Jurors also found that prosecutors failed to prove Ponzo was responsible for other crimes, including six slayings and attempted murders.

In his court filing Friday, Ponzo, who is representing himself, requested a sentence of 15 years or less. He insisted he had lived a “hardworking, selfless life in Idaho from 2000 through 2011 as a stay-at-home dad, cattle rancher, and elected community volunteer.”


Prosecutors painted a different picture of Ponzo’s life on the lam. They wrote that he stayed in touch with Bay State mobsters while living in Arizona and “plugged into a major marijuana distribution operation.”
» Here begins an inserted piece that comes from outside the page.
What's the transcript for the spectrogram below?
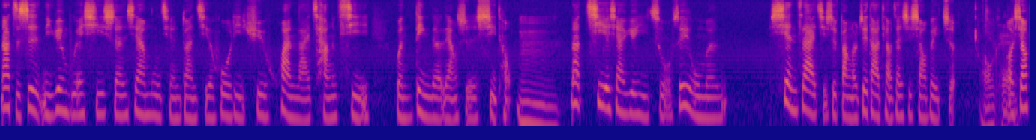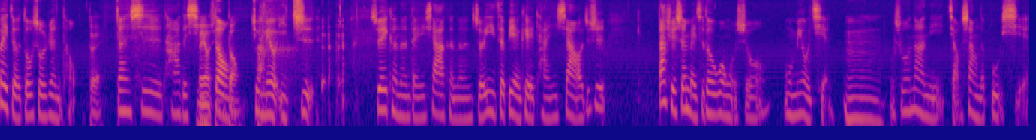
那只是你愿不愿意牺牲现在目前短期的获利，去换来长期。稳定的粮食系统，嗯，那企业现在愿意做，所以我们现在其实反而最大的挑战是消费者，OK，哦，消费者都说认同，对，但是他的行动就没有一致，所以可能等一下，可能哲毅这边也可以谈一下哦，就是大学生每次都问我说我没有钱，嗯，我说那你脚上的布鞋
While in Idaho, prosecutors said, Ponzo “engaged in money laundering, using his saved drug proceeds to purchase (among other things) land in Idaho, $65,000 worth of gold coins, more than 20 firearms, and more than 30,000 rounds of ammunition.”

Ponzo downplayed his role in the marijuana ring, writing in court papers that he was “minimally involved in the alleged packing and shipping” of the drug in Arizona between 1994 and mid 1997. While prosecutors wrote that he was sitting on about $200,000 in drug proceeds while in Idaho, Ponzo said that money came from his late father.

Ponzo is being held at the Donald W. Wyatt Detention Facility in Central Falls, R.I.

William G. Felts of Marsing, Idaho, where Ponzo was arrested, was one of several neighbors who wrote letters to the court in support of Ponzo, whom he knew as Jay Shaw.


“I believe he left the old life behind and can be a good citizen and a contributing member in our community,” wrote Felts, a retired truck driver and former prison guard.

Prosecutors labeled Ponzo a “vicious, violent, cold-blooded criminal” who “would pose a serious danger to the many witnesses who testified in this case.”

Shelley Murphy and Milton J. Valencia of the Globe staff contributed to this report.